    One thing for sure is that I never modulate the clutch, I just quickly press the pedal and immediately release. To my understanding clutch modulation is only needed for launching from stationary position, and still only when launching gently - for example leaving garage. I will have to try your technique + including Formula EVE as a reference, and see if I can understand the issue better.

    For now I'd say try not to do clutch modulation and just press before change and release it completely once gear is in. And do not downshift too early. I am interested, I will need to see myself, maybe tomorrow, what happens if you try to ride on clutch being released slowly with those cars.
     
  14. Flaux

    Flaux Registered

    Joined:
    Oct 5, 2010
    Messages:
    1,001
    Likes Received:
    417
    I had a bit of time in the last days to re-try both classic endurance packs. I have a feeling that the (for me) difficult clutch behavior is simply down to the small, hard tires of the '54 cars. The '67 cars are easier in this regard and almost the same as the eve f1 cars. Clearly because their tires are wider. That doesn't make it easier to downshift the '54 cars, but it explains why it is, how it is for me.
     
  15. mantasisg

    mantasisg Registered

    Joined:
    Aug 17, 2016
    Messages:
    2,740
    Likes Received:
    3,672
    I still don't think that your gradual ease off the clutch technique is correct. Wait till 1967 pack gets updated, some cars may spin you out as well, such as Lotus 47.
     
    Mauro likes this.
  16. Flaux

    Flaux Registered

    Joined:
    Oct 5, 2010
    Messages:
    1,001
    Likes Received:
    417
    Oh okay. Can't wait to try them, anyway. I'm sure I will be fine. :) Thank you for taking the time, though!
     
  17. mantasisg

    mantasisg Registered

    Joined:
    Aug 17, 2016
    Messages:
    2,740
    Likes Received:
    3,672


    Not exactly our cars, but doesn't they look so nice how they drive, and they do look like they handle rather pleasant, exciting and does have not that bad grip on the road that has puddles in some places.
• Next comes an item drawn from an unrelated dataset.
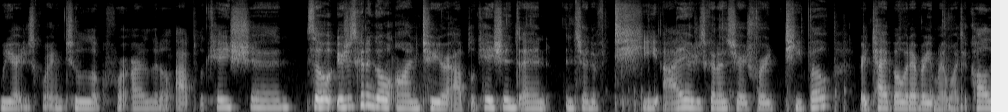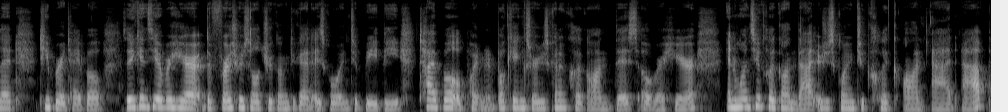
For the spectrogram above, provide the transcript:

    I know I would be enjoying driving these cars fast even being 50, 70 or even older man. Probably wouldn't be so with modern race car, they are for young guys, or slightly older ones who still has very sharp reactions. These older cars are much less unreal, very mechanical and natural.
     
    Corti, svictor and Chris Lesperance like this.
  18. pkelly

    pkelly Registered

    Joined:
    Nov 14, 2011
    Messages:
    475
    Likes Received:
    273
    You are correct, mantasisg. The racing/driving fire was ignited in me back in the 50's and I was flagman, pseudomechanic and wannabe racer in many old and odd machines. At 79 years old now and with slower reflexes I can no longer keep close to the aliens but I love to still drive fast in all these wonderful vehicles so lovingly produced for us as well as the inspiring tracks/ circuits to drive them on. Bravo to the sim world we exist in
     
    Corti, svictor, mantasisg and 5 others like this.
  19. mantasisg

    mantasisg Registered

    Joined:
    Aug 17, 2016
    Messages:
    2,740
    Likes Received:
    3,672
    [​IMG]
    The picture is from 1955, in 1954 it was #62. It is super fun car to drive, to put it simple this is Miata of 50s. Triumph TR2
     
  20. Seven Smiles

    Seven Smiles Registered

    Joined:
    Oct 5, 2010
    Messages:
    1,034
    Likes Received:
    1,091
    A friend had a TR2 and told me no-one had ever found the limits of the handling of the TR2, or at least no-one had done so and survived!

    Under most conditions the car is very responsive and forgiving, but it has some handling issues. The chassis, which is shared by the TR2, TR3, TR3A and TR4 has limited wheel travel. As a result, on very hard cornering, the inside rear wheel can lift, causing sudden over-steer due to the increased load on the outside rear tyre. This is particularly true with radial tyres; the original TR2/3/3A suspension was built for crossply tyres. The wheel lifting is more sudden than that of other cars, because it is caused by coming to the end of the suspension travel while there is still load on the tyre, so the load on the other (outside) rear wheel is a discontinuous function of cornering load, rather than just changing slope.
     
    mantasisg and atomed like this.

Share This Page